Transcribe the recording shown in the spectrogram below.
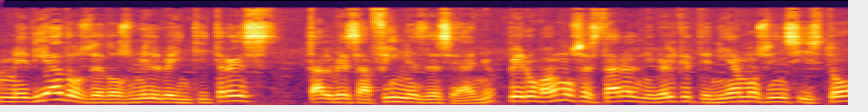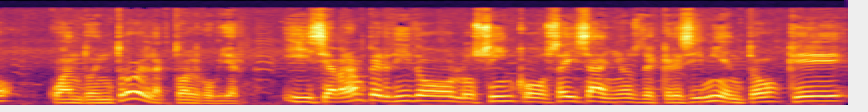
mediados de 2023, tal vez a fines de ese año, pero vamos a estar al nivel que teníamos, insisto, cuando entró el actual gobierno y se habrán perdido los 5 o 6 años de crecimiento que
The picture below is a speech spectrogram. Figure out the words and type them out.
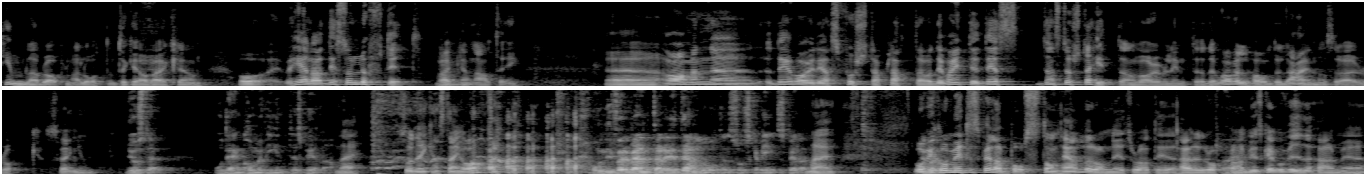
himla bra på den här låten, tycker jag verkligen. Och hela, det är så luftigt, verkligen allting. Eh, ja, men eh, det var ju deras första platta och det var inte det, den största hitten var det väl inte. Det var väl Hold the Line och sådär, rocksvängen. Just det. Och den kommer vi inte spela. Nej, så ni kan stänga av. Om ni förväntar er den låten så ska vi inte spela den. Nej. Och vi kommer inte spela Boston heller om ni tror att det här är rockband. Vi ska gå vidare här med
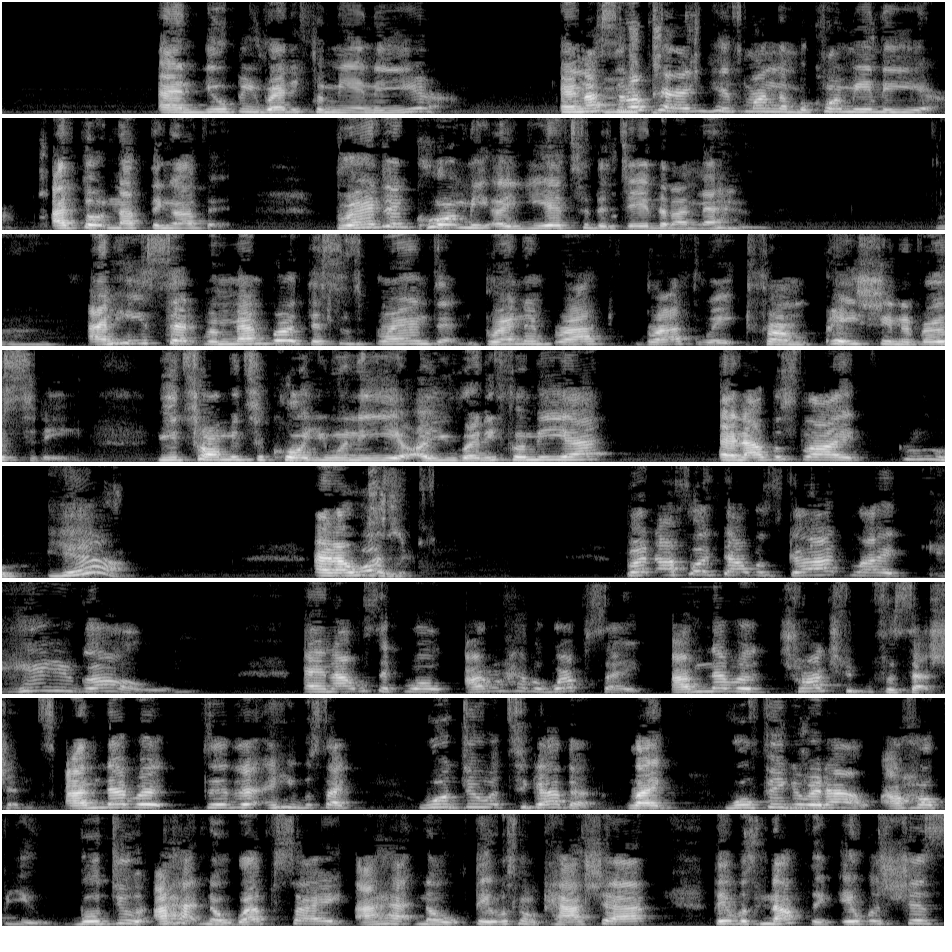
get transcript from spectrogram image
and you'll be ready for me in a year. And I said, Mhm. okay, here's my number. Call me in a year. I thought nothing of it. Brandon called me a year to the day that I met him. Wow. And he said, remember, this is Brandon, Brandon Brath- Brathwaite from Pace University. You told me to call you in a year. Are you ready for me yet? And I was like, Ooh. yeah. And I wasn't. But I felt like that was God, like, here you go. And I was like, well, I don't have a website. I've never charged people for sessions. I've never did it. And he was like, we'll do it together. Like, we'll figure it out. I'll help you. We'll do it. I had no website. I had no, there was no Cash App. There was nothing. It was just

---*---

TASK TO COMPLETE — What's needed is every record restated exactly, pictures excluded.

THE COMPLETED TASK —
Transcribe the recording shown in the spectrogram below.
mediados de 2023, tal vez a fines de ese año, pero vamos a estar al nivel que teníamos, insisto, cuando entró el actual gobierno y se habrán perdido los 5 o 6 años de crecimiento que
The picture below is a speech spectrogram. Figure out the words and type them out.
himla bra på den här låten, tycker jag verkligen. Och hela, det är så luftigt, verkligen allting. Eh, ja, men eh, det var ju deras första platta och det var inte det, den största hitten var det väl inte. Det var väl Hold the Line och sådär, rocksvängen. Just det. Och den kommer vi inte spela. Nej, så ni kan stänga av. Om ni förväntar er den låten så ska vi inte spela den. Nej. Och vi kommer inte spela Boston heller om ni tror att det här är rockband. Vi ska gå vidare här med
get transcript from spectrogram image
and you'll be ready for me in a year. And I said, Mhm. okay, here's my number. Call me in a year. I thought nothing of it. Brandon called me a year to the day that I met him. Wow. And he said, remember, this is Brandon, Brandon Brath- Brathwaite from Pace University. You told me to call you in a year. Are you ready for me yet? And I was like, Ooh. yeah. And I wasn't. But I felt like that was God, like, here you go. And I was like, well, I don't have a website. I've never charged people for sessions. I've never did it. And he was like, we'll do it together. Like, we'll figure it out. I'll help you. We'll do it. I had no website. I had no, there was no Cash App. There was nothing. It was just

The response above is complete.